"This is an everybody problem," Griffith said. "The surprising thing is most drivers rate themselves as above average when driving while distracted."
The statistics from the students who took the golf cart challenge Monday showed otherwise. They consistently had a 25-30 percent decrease in their reaction times when they were attempting to text while driving. That's consistent with nationwide statistics, Griffith said.
A wise choice for all drivers is to turn the cellphone off, and put the lipstick down, while driving, Madsen said. She admits that's a difficult message to get across to young people who have a lot going on in their lives and have the teenage habit of thinking bad things won't happen to them.
"They have enough distractions in life," she said. "They need to learn to turn off the phone and concentrate on driving."
Madsen is planning to have students take another survey after the pledge drive is over.
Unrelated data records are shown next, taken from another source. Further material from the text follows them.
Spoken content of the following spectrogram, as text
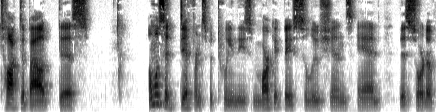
talked about this almost a difference between these market based solutions and this sort of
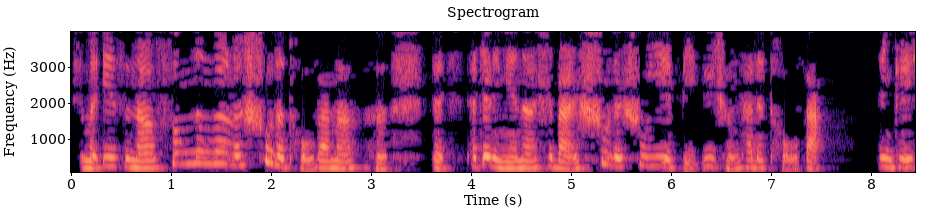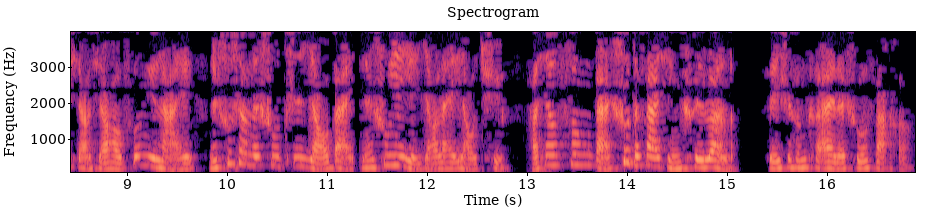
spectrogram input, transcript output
什么意思呢？风弄乱了树的头发吗？对，它这里面呢是把树的树叶比喻成它的头发。那你可以想象哈，风一来，那树上的树枝摇摆，那树叶也摇来摇去，好像风把树的发型吹乱了，所以是很可爱的说法哈。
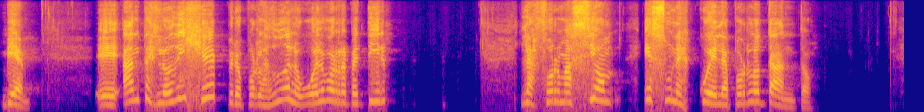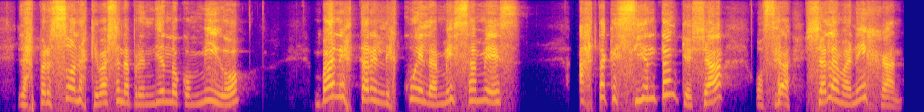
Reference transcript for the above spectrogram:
Bien, eh, antes lo dije, pero por las dudas lo vuelvo a repetir. La formación es una escuela, por lo tanto, las personas que vayan aprendiendo conmigo van a estar en la escuela mes a mes hasta que sientan que ya, o sea, ya la manejan.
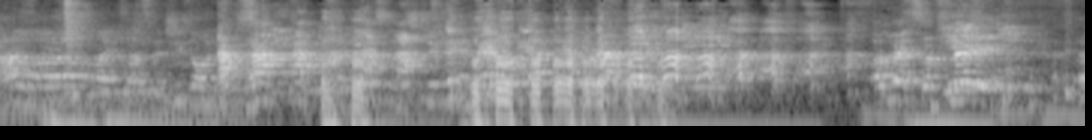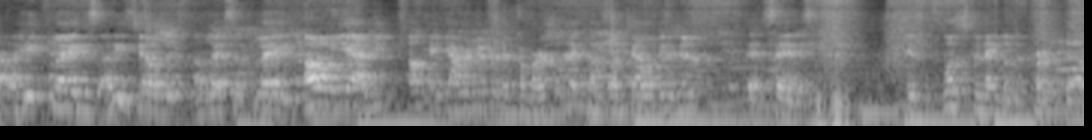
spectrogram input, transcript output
I love said, she's now Alexa, play. Uh, he plays. He tells it. Alexa, play. Oh yeah. Okay. Y'all remember the commercial that comes on television that says, is, "What's the name of the, per, the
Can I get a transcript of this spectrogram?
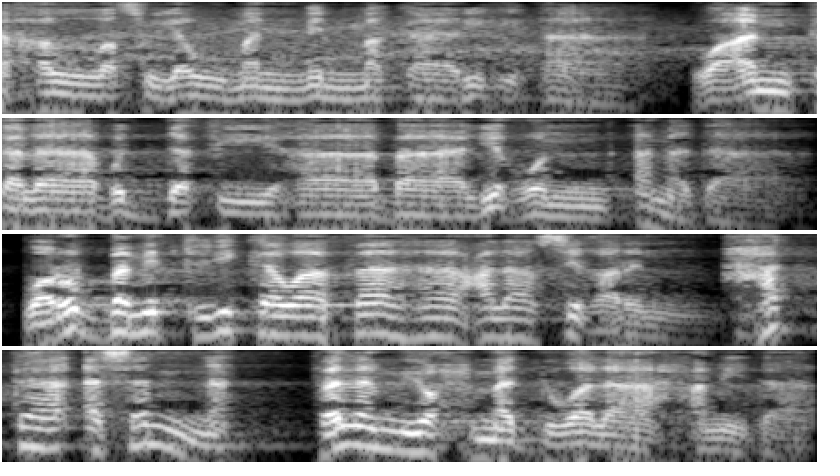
تخلص يوما من مكارهها وأنت لا بد فيها بالغ أمدا ورب مثلك وافاها على صغر حتى أسن فلم يحمد ولا حمدا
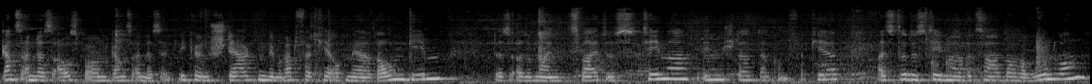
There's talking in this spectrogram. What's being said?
ganz anders ausbauen, ganz anders entwickeln, stärken, dem Radverkehr auch mehr Raum geben. Das ist also mein zweites Thema, Innenstadt, dann kommt Verkehr. Als drittes Thema bezahlbarer Wohnraum.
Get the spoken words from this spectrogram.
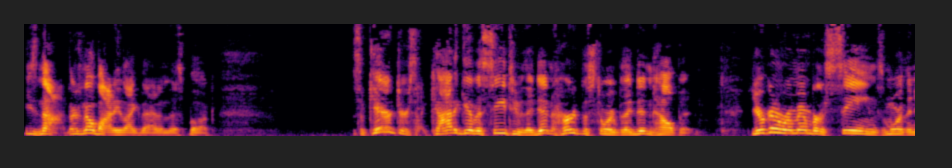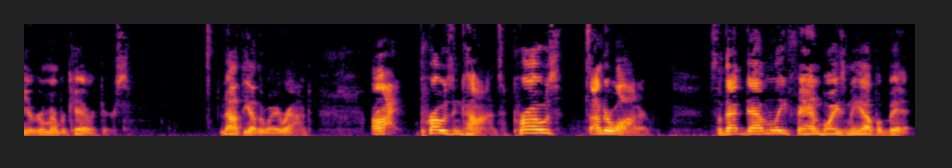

She's hoping it will show fewer kids are still driving while distracted.